* **What to produce**: Print the line containing "This spectrogram shows" and all lines after it to the end of the records below, exactly as written. No pictures.

* **Collected data entries**:
_ _ _

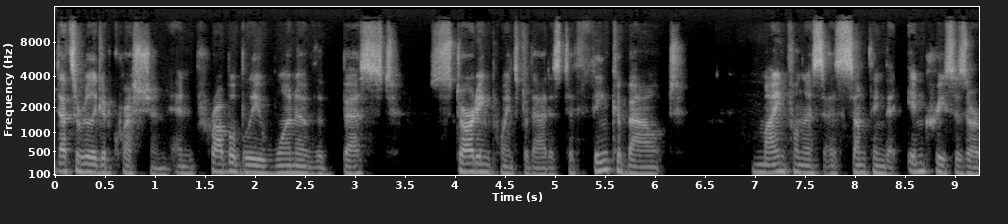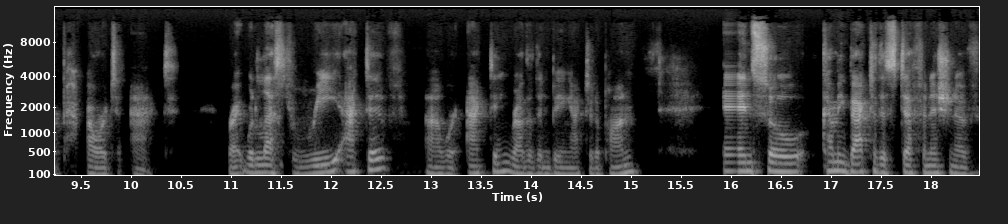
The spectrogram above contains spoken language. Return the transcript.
That's a really good question. And probably one of the best starting points for that is to think about mindfulness as something that increases our power to act right? We're less reactive uh, we're acting rather than being acted upon and so coming back to this definition of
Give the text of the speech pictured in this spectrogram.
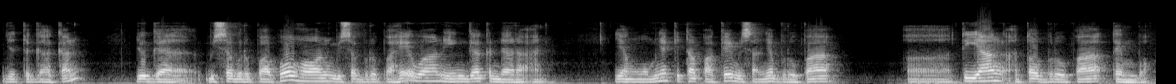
Dia tegakkan. Juga bisa berupa pohon bisa berupa hewan hingga kendaraan. Yang umumnya kita pakai misalnya berupa uh, tiang atau berupa tembok.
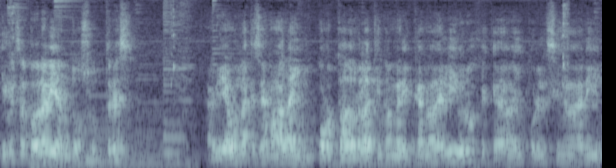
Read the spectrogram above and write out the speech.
y en El Salvador habían dos o tres. Había una que se llamaba la Importadora Latinoamericana de Libros, que quedaba ahí por el Cine Darío,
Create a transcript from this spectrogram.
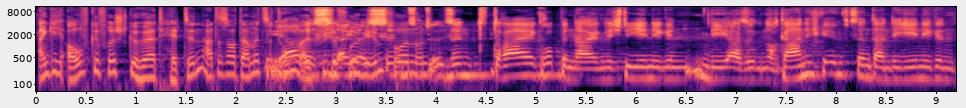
eigentlich aufgefrischt gehört hätten. Hat es auch damit zu tun, ja, weil viele früh geimpft sind, wurden? Und sind drei Gruppen eigentlich. Diejenigen, die also noch gar nicht geimpft sind, dann diejenigen,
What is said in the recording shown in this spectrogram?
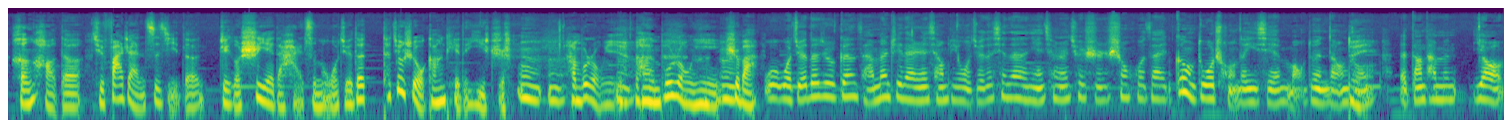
很好的去发展自己的这个事业的孩子们，我觉得他就是有钢铁的意志，嗯嗯。很不容易。很不容易，是吧？我我觉得就是跟咱们这代人相比，我觉得现在的年轻人确实生活在更多重的一些矛盾当中对。呃，当他们要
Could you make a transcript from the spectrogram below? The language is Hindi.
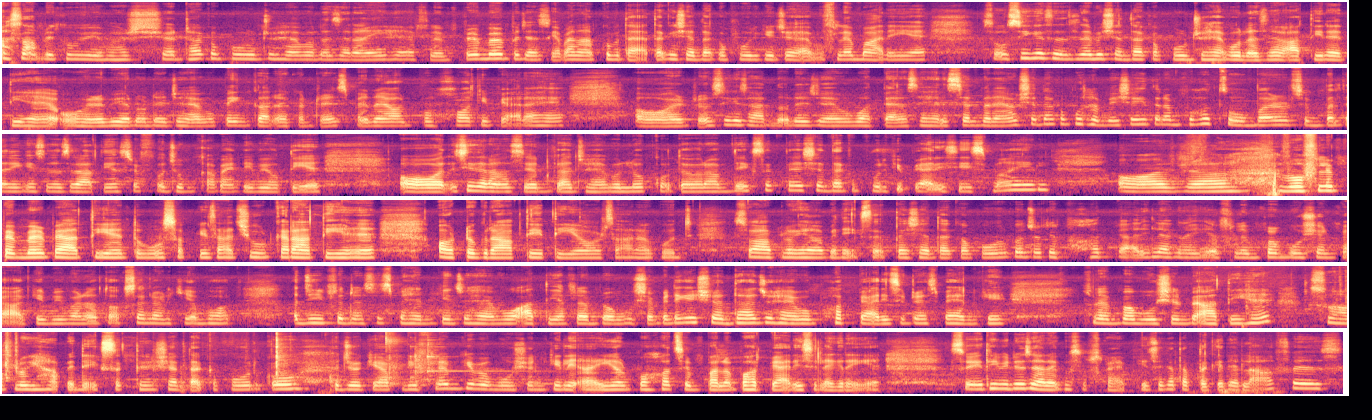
अस्सलाम वालेकुम व्यूवर्स, श्रद्धा कपूर जो है वो नज़र आई है फ़िल्म प्रीमियर पर, जैसे मैंने आपको बताया था कि श्रद्धा कपूर की जो है वो फ़िल्म आ रही है। सो उसी के सिलसिले में श्रद्धा कपूर जो है वो नज़र आती रहती हैं और अभी उन्होंने जो है वो पिंक कलर का ड्रेस पहना है और बहुत ही प्यारा है और उसी के साथ उन्होंने जो है वो बहुत प्यारा से हेयर स्टाइल बनाया और श्रद्धा कपूर हमेशा की तरह बहुत सोबर और सिंपल तरीके से नज़र आती है, सिर्फ़ वो झुमका पहनी हुई होती हैं और इसी तरह से उनका जो है वो लुक होता है और आप देख सकते हैं श्रद्धा कपूर की प्यारी सी स्माइल और वो फ़िल्म पेमर पे आती है तो वो सबके साथ शूट कराती हैं ऑटोग्राफ देती है और सारा कुछ। सो आप लोग यहाँ पे देख सकते हैं श्रद्धा कपूर को, जो कि बहुत प्यारी लग रही है फ़िल्म प्रमोशन पे आके भी, वरना तो अक्सर लड़कियाँ बहुत अजीब से ड्रेसेस पहन के जो है वो आती है फ़िल्म प्रमोशन पर लेकिन श्रद्धा जो है वो बहुत प्यारी सी ड्रेस पहन के फ़िल्म प्रमोशन में आती हैं। सो आप लोग यहाँ पे देख सकते हैं श्रद्धा कपूर को, जो कि अपनी फ़िल्म के प्रमोशन के लिए आई है और बहुत सिंपल और बहुत प्यारी सी लग रही है। सो ये थी वीडियो, चैनल को सब्सक्राइब कीजिएगा। तब तक के लिए हाफिज़।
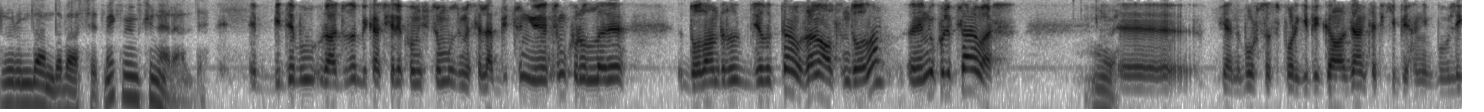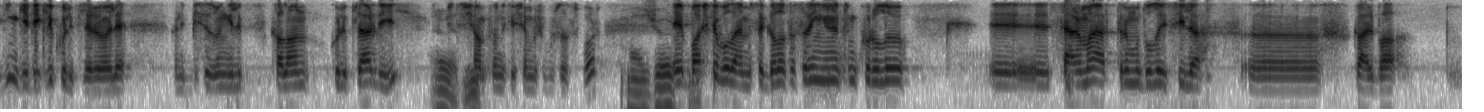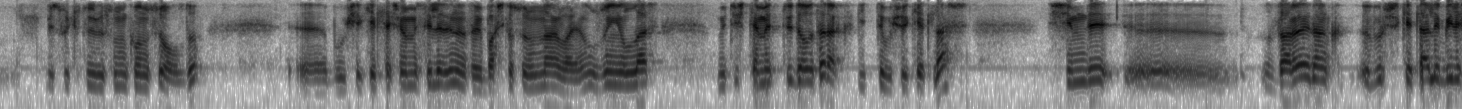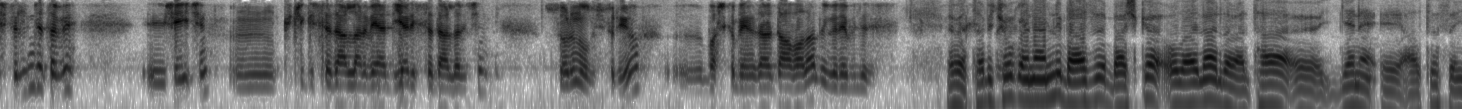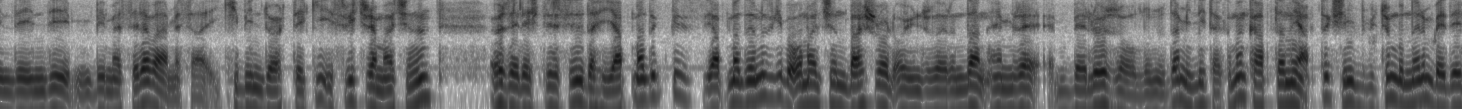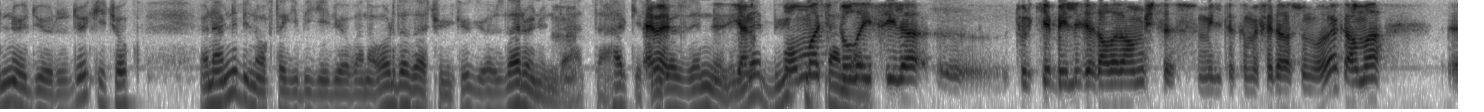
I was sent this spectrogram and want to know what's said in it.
durumdan da bahsetmek mümkün herhalde. E, bir de bu radyoda birkaç kere konuştuğumuz mesela bütün yönetim kurulları dolandırıcılıktan zan altında olan önemli kulüpler var. Evet. Ee, yani Bursa Spor gibi, Gaziantep gibi hani bu ligin gedekli kulüpleri öyle hani bir sezon gelip kalan kulüpler değil. Evet. Şampiyonluk yaşamış Bursa Spor. Majör. Ee, başka bir olay mesela Galatasaray'ın yönetim kurulu e, sermaye arttırımı dolayısıyla e, galiba bir suç duyurusunun konusu oldu. E, bu şirketleşme meselelerinde tabii başka sorunlar var. Yani uzun yıllar müthiş temettü dağıtarak gitti bu şirketler. Şimdi e, zarar eden öbür şirketlerle birleştirilince tabii e, şey için hmm, küçük hissedarlar veya diğer hissedarlar için sorun oluşturuyor. E, başka benzer davalar da görebiliriz. Evet tabii çok önemli bazı başka olaylar da var. Ta e, gene e, Altın Sayın değindiği bir mesele var mesela 2004'teki İsviçre maçının öz eleştirisini dahi yapmadık biz. Yapmadığımız gibi o maçın başrol oyuncularından Emre Belözoğlu'nu da milli takımın kaptanı yaptık. Şimdi bütün bunların bedelini ödüyoruz diyor ki çok önemli bir nokta gibi geliyor bana. Orada da çünkü gözler önünde hatta herkesin evet. gözlerinin önünde yani büyük o maç skandal. dolayısıyla e, Türkiye belli cezalar almıştı milli takım ve federasyon olarak ama e,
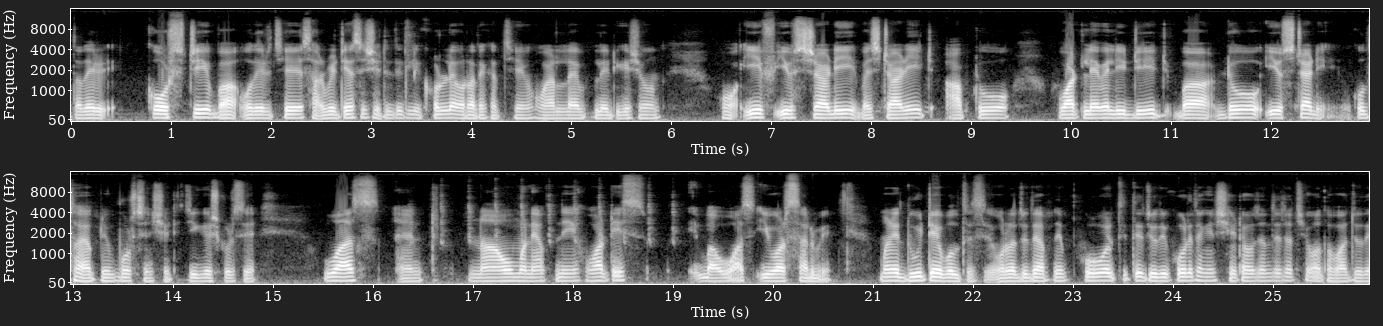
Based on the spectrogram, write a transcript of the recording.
তাদের কোর্সটি বা ওদের যে সার্ভেটি আছে সেটিতে ক্লিক করলে ওরা দেখাচ্ছে where level education if you study বা studied up to what level you did বা ডো ইউ স্টাডি কোথায় আপনি পড়ছেন সেটি জিজ্ঞেস করছে। ওয়াস অ্যান্ড নাও মানে আপনি হোয়াট ইজ বা ওয়াস ইউর সার্ভে মানে দুইটাই বলতেছে। ওরা যদি আপনি পরবর্তীতে যদি করে থাকেন সেটাও জানতে চাচ্ছে অথবা যদি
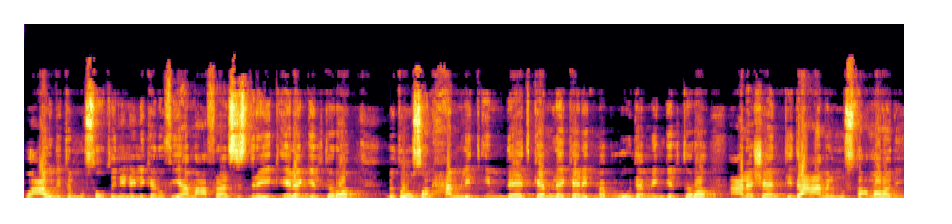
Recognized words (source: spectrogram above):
وعودة المستوطنين اللي كانوا فيها مع فرانسيس دريك إلى إنجلترا بتوصل حملة إمداد كاملة كانت مبعوثة من إنجلترا علشان تدعم المستعمرة دي.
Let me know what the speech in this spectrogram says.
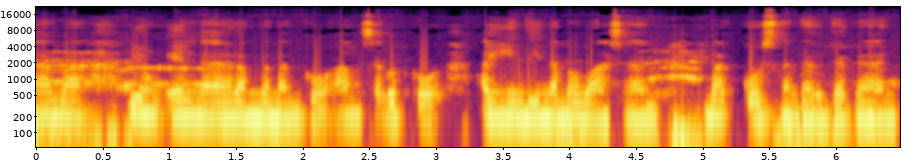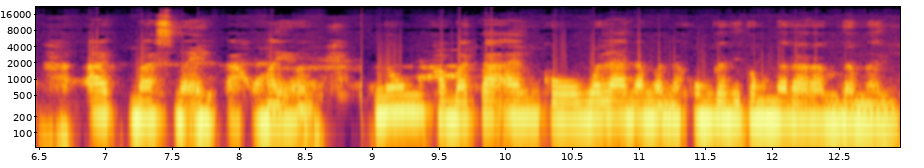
nga ba yung ill na nararamdaman ko? Ang sagot ko ay hindi nabawasan, bagkus nadagdagan at mas mail pa ako ngayon. Nung kabataan ko, wala naman akong ganitong nararamdaman.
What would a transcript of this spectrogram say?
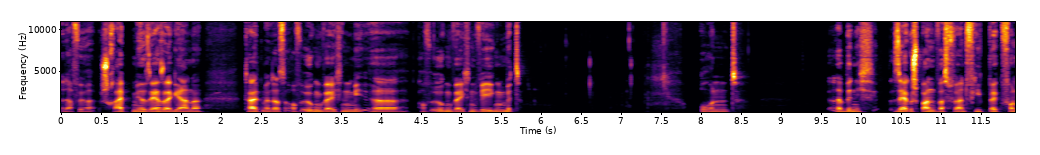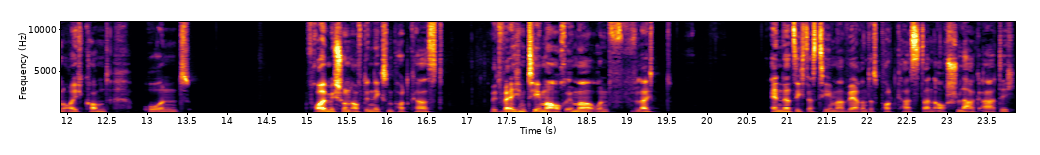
dafür schreibt mir sehr, sehr gerne, teilt mir das auf irgendwelchen, äh, auf irgendwelchen Wegen mit. Und da bin ich sehr gespannt, was für ein Feedback von euch kommt und freue mich schon auf den nächsten Podcast, mit welchem Thema auch immer und vielleicht ändert sich das Thema während des Podcasts dann auch schlagartig.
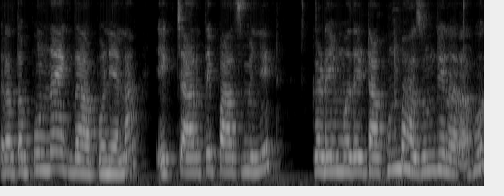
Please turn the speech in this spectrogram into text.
तर आता पुन्हा एकदा आपण याला एक चार ते पाच मिनिट कढईमध्ये टाकून भाजून घेणार आहोत.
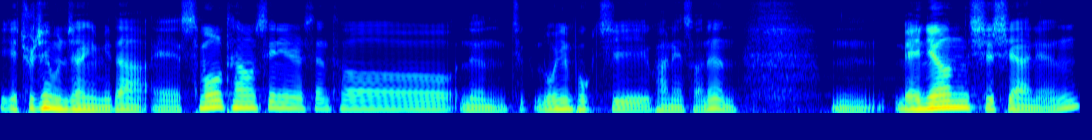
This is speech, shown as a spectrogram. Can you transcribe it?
이게 주제 문장입니다. 예, Small Town Senior Center는 즉 노인 복지관에서는 음, 매년 실시하는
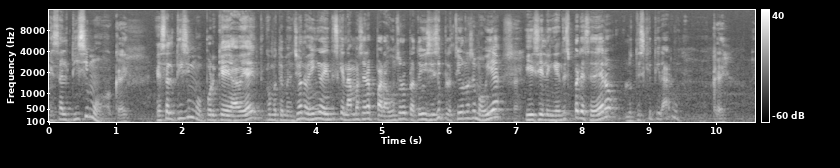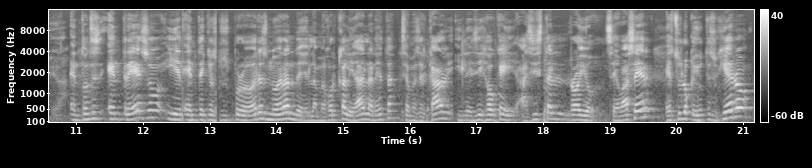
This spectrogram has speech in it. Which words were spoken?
es altísimo. Ok. Es altísimo porque había, como te menciono, había ingredientes que nada más era para un solo platillo. Y si ese platillo no se movía, Sí. y si el ingrediente es perecedero, lo tienes que tirar, güey. Ok. Entonces, entre eso y en- entre que sus proveedores no eran de la mejor calidad, la neta, se me acercaron y les dije, ok, así está el rollo, se va a hacer, esto es lo que yo te sugiero.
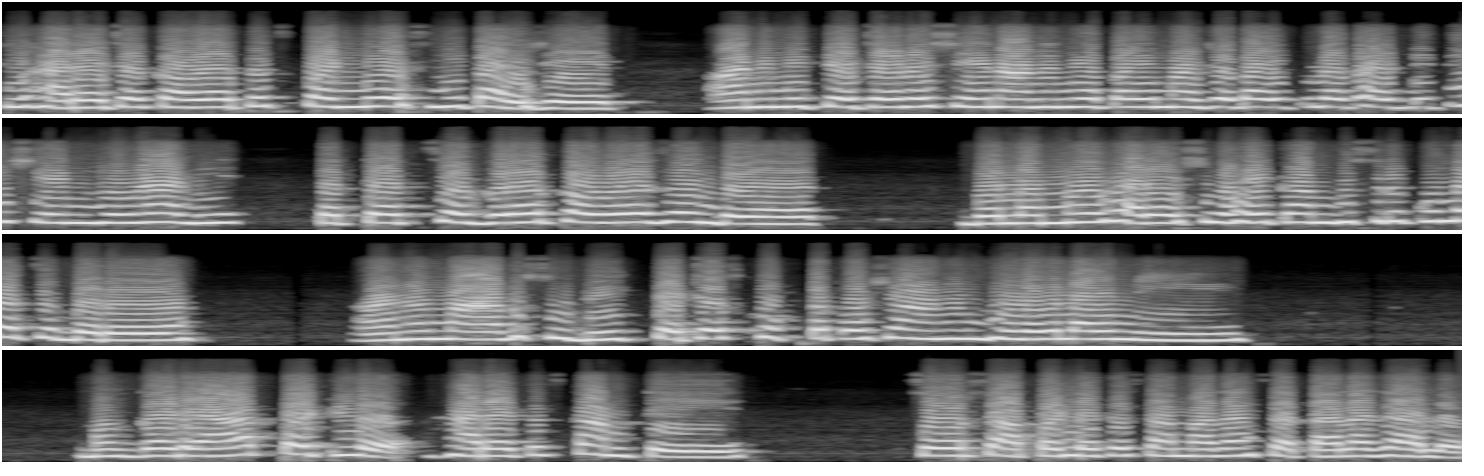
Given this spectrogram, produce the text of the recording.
ती हाऱ्याच्या कवळ्यातच पडली असली पाहिजेत आणि मी त्याच्याकडे शेण आणण्यापायी माझ्या बायकोला धाडली ती शेण घेऊन आली तर त्यात सगळं कवळं जोंधळत. बोला मग हे काम दुसरं कुणाचं बरं? आणि माग सुधीक त्याच्याच खोपटापाशी आणून भिडवलाय मी. मग गड्या पटलं हाऱ्याच काम ते. चोर सापडल्याचं समाधान स्वतःला झालं.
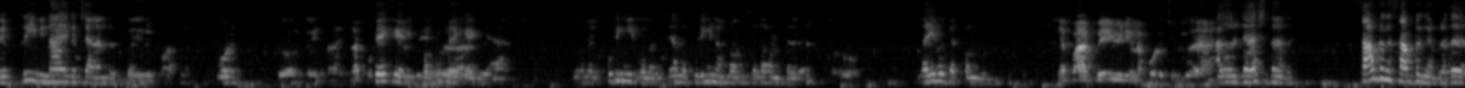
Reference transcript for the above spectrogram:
வெற்றி விநாயகர் சேனல் இருக்கு. போடு. ஃபேக் ஐடி போடுங்க ஃபேக் ஐடியா ஒரு புடுங்கி போல இருக்கு. அந்த புடுங்கி நம்ம வந்து சொல்ல வந்துட்டாரு லைவை கட் பண்ணணும். என்னப்பா பேய் வீடியோ எல்லாம் போட சொல்லுங்க அது ஒரு டேஷ் தான் அது. சாப்பிடுங்க சாப்பிடுங்க பிரதர்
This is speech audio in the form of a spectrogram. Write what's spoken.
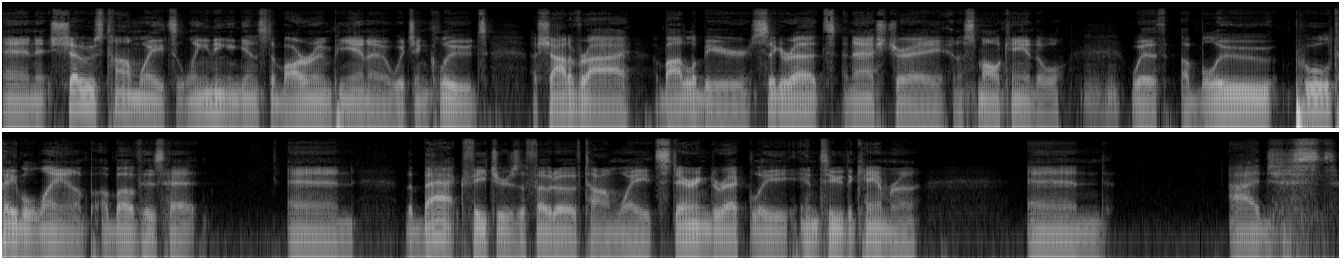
and it shows Tom Waits leaning against a barroom piano, which includes a shot of rye, a bottle of beer, cigarettes, an ashtray, and a small candle with a blue pool table lamp above his head. And the back features a photo of Tom Waits staring directly into the camera. And I just.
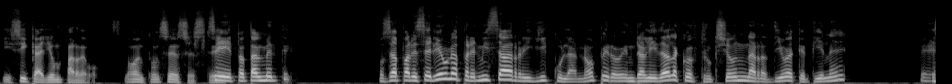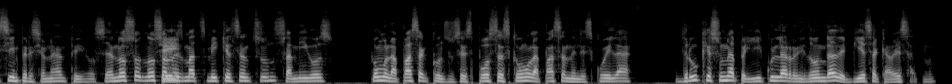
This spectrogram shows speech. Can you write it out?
y sí cayó un par de bocas, ¿no? Entonces, este, Sí, totalmente. O sea, parecería una premisa ridícula, ¿no? Pero en realidad la construcción narrativa que tiene es impresionante. O sea, no, so- no solo Sí. es Matt Mikkelsen, son sus amigos, cómo la pasan con sus esposas, cómo la pasan en la escuela. Druk es una película redonda de pies a cabeza, ¿no?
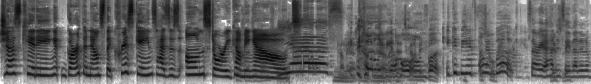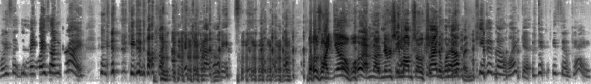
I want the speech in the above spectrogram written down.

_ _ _

* **Response to the exercise**:
This spectrogram shows speech. Can you write it out?
y sí cayó un par de bocas, ¿no? Entonces, este, Sí, totalmente. O sea, parecería una premisa ridícula, ¿no? Pero en realidad la construcción narrativa que tiene es impresionante. O sea, no, so- no solo Sí. es Matt Mikkelsen, son sus amigos, cómo la pasan con sus esposas, cómo la pasan en la escuela. Druk es una película redonda de pies a cabeza, ¿no?
I want the speech in the above spectrogram written down.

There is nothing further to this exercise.